● **Task item**
With the pictures left aside, write out exactly the lines of the listing below from the line with "Please transcribe this spectrogram." to the line with "STT from spectrogram picture", both included, and only those.

● **Input data**
+ + +
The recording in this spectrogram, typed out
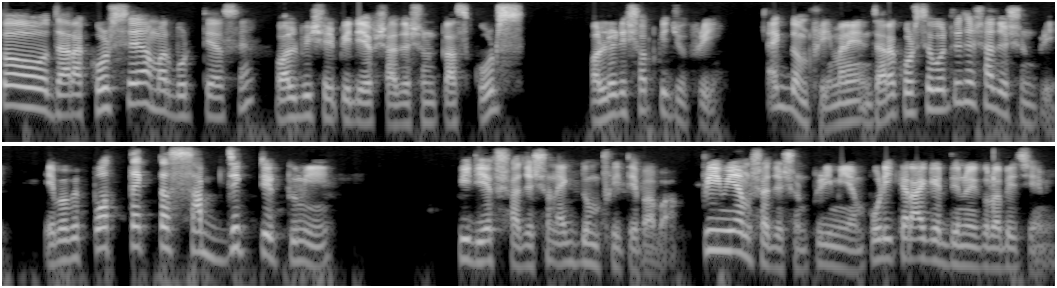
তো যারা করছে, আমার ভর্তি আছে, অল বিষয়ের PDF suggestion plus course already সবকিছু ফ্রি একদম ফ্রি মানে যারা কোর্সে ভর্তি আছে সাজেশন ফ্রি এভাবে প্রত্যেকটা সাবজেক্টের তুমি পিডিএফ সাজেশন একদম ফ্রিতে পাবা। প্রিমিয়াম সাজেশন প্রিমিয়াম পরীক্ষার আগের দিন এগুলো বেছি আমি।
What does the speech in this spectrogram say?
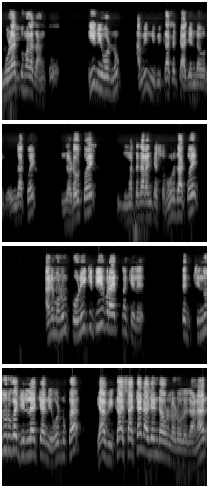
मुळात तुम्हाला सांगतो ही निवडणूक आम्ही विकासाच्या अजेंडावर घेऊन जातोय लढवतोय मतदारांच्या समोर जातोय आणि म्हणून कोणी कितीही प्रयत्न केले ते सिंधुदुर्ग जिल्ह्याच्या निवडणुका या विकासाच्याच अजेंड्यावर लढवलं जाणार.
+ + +
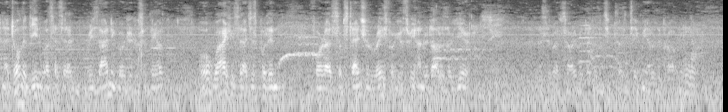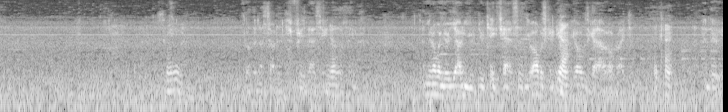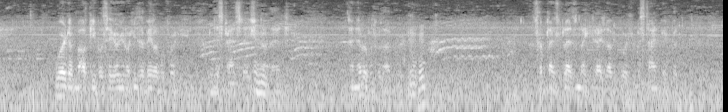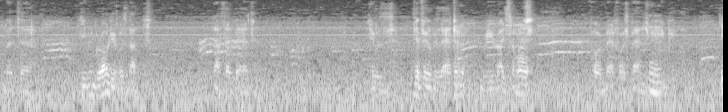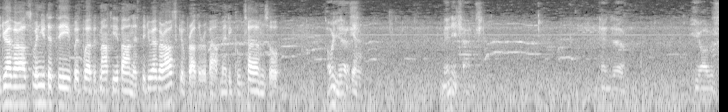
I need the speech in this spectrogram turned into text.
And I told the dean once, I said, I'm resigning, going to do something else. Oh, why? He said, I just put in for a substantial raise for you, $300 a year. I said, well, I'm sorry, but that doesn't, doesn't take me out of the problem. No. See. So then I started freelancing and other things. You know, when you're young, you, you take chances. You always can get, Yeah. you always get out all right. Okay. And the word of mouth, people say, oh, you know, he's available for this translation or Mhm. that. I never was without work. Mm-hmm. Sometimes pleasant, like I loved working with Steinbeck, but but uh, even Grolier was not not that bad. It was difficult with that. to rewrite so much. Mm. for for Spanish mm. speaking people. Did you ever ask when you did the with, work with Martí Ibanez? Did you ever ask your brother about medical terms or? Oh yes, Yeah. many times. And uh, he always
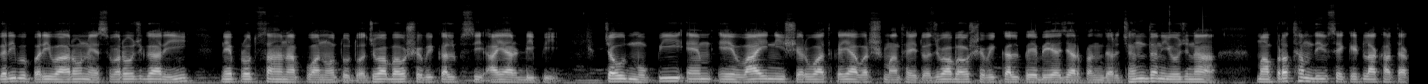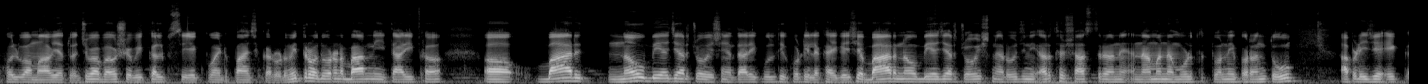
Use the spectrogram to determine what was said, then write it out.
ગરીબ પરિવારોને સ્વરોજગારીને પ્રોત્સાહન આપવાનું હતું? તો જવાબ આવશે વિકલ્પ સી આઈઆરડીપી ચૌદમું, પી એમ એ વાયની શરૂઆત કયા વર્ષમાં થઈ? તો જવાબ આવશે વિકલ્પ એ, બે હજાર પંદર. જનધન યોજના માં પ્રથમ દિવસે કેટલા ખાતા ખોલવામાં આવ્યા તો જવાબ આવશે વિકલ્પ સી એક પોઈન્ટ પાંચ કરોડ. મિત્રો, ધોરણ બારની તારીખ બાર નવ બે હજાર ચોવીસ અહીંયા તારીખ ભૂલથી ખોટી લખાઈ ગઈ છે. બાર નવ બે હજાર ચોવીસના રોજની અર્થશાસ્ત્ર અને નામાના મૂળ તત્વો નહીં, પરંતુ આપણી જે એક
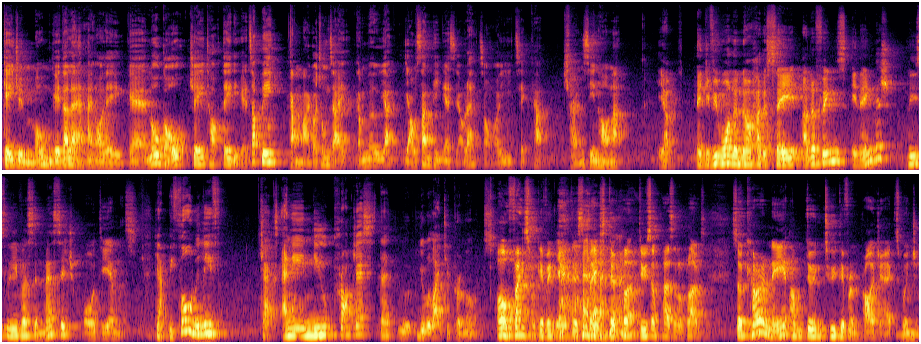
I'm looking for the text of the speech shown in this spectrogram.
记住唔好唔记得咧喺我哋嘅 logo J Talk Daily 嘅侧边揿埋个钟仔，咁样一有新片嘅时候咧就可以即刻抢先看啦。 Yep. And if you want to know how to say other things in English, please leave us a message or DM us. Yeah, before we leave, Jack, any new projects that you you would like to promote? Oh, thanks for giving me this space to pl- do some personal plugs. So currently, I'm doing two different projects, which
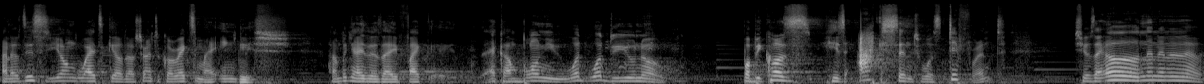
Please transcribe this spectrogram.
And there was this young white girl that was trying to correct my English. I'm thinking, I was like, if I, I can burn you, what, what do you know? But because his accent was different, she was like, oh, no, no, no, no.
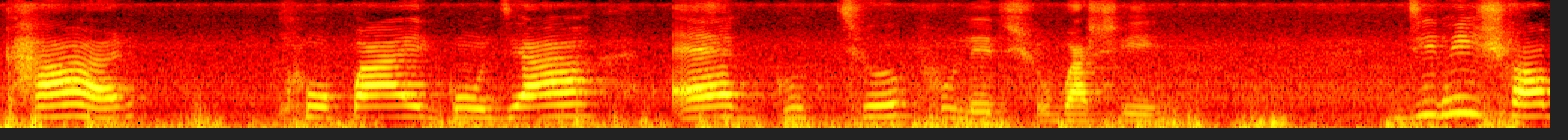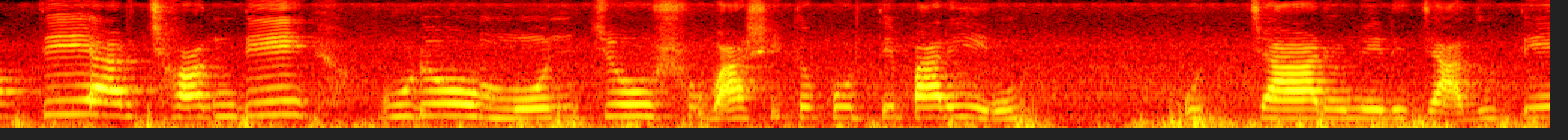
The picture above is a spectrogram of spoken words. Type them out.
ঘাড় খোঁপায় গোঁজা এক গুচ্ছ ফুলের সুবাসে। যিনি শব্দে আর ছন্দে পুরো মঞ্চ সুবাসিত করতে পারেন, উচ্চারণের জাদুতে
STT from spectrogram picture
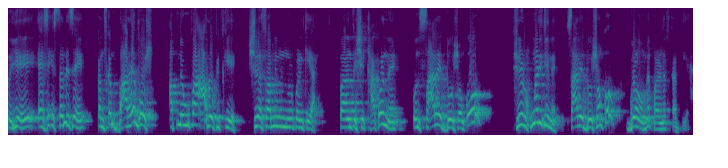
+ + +
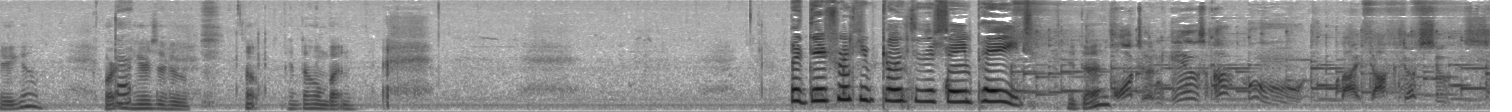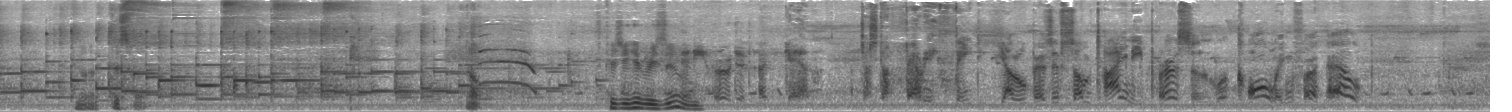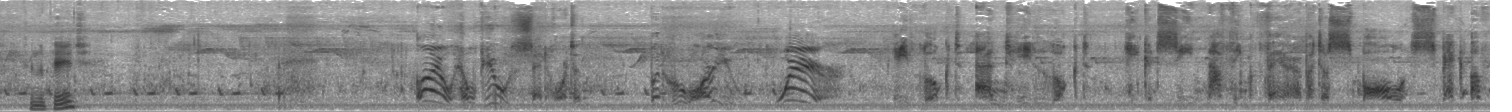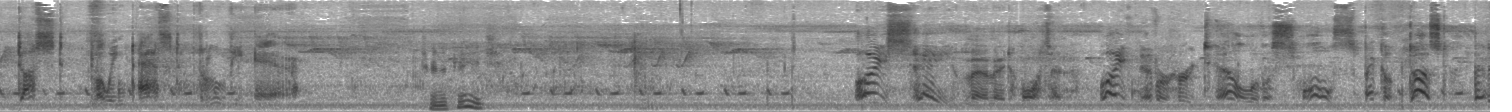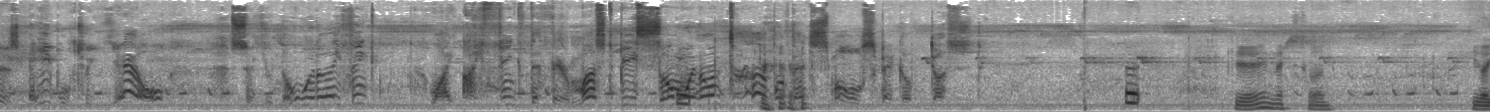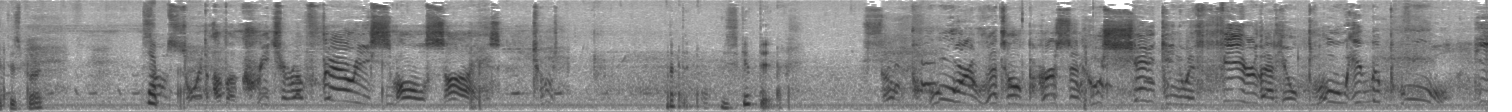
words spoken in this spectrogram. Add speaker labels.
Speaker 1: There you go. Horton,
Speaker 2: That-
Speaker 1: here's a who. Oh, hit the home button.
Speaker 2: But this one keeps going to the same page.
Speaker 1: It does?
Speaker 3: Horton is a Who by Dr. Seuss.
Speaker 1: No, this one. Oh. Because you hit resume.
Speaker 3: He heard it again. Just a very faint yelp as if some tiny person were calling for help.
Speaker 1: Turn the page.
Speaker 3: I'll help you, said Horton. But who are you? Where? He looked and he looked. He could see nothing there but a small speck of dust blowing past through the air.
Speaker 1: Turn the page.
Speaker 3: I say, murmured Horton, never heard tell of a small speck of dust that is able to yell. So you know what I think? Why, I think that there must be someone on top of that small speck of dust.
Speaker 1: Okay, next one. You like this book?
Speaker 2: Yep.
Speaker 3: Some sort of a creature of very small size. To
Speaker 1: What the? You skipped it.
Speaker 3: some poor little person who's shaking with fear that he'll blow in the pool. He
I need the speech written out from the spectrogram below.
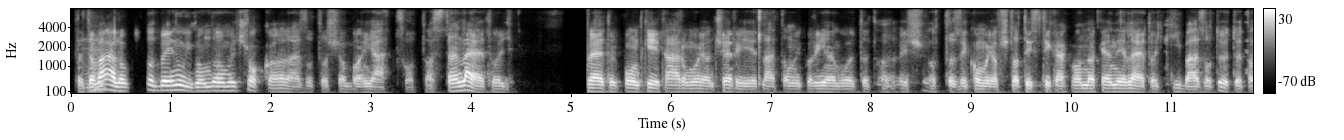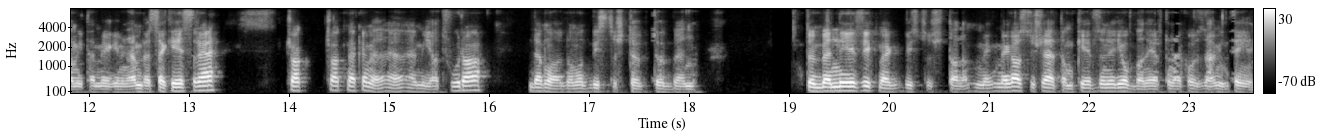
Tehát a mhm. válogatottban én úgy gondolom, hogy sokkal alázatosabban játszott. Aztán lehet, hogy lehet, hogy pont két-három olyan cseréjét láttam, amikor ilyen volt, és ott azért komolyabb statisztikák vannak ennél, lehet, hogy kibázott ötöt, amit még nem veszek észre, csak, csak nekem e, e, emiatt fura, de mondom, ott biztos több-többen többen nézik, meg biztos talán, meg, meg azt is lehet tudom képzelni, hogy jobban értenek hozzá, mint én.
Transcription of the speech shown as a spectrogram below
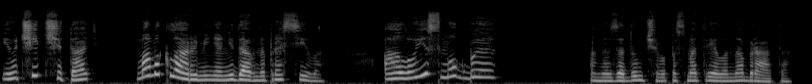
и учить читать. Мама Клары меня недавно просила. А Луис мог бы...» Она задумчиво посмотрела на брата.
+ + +
● **Answer section**
Please transcribe this spectrogram.
And there was this young white girl that was trying to correct my English. I'm thinking, I was like, if I, I can burn you, what, what do you know? But because his accent was different, she was like, oh, no, no, no, no.
The picture above is a spectrogram of spoken words. Type them out.
ঘাড় খোঁপায় গোঁজা এক গুচ্ছ ফুলের সুবাসে। যিনি শব্দে আর ছন্দে পুরো মঞ্চ সুবাসিত করতে পারেন, উচ্চারণের জাদুতে
STT from spectrogram picture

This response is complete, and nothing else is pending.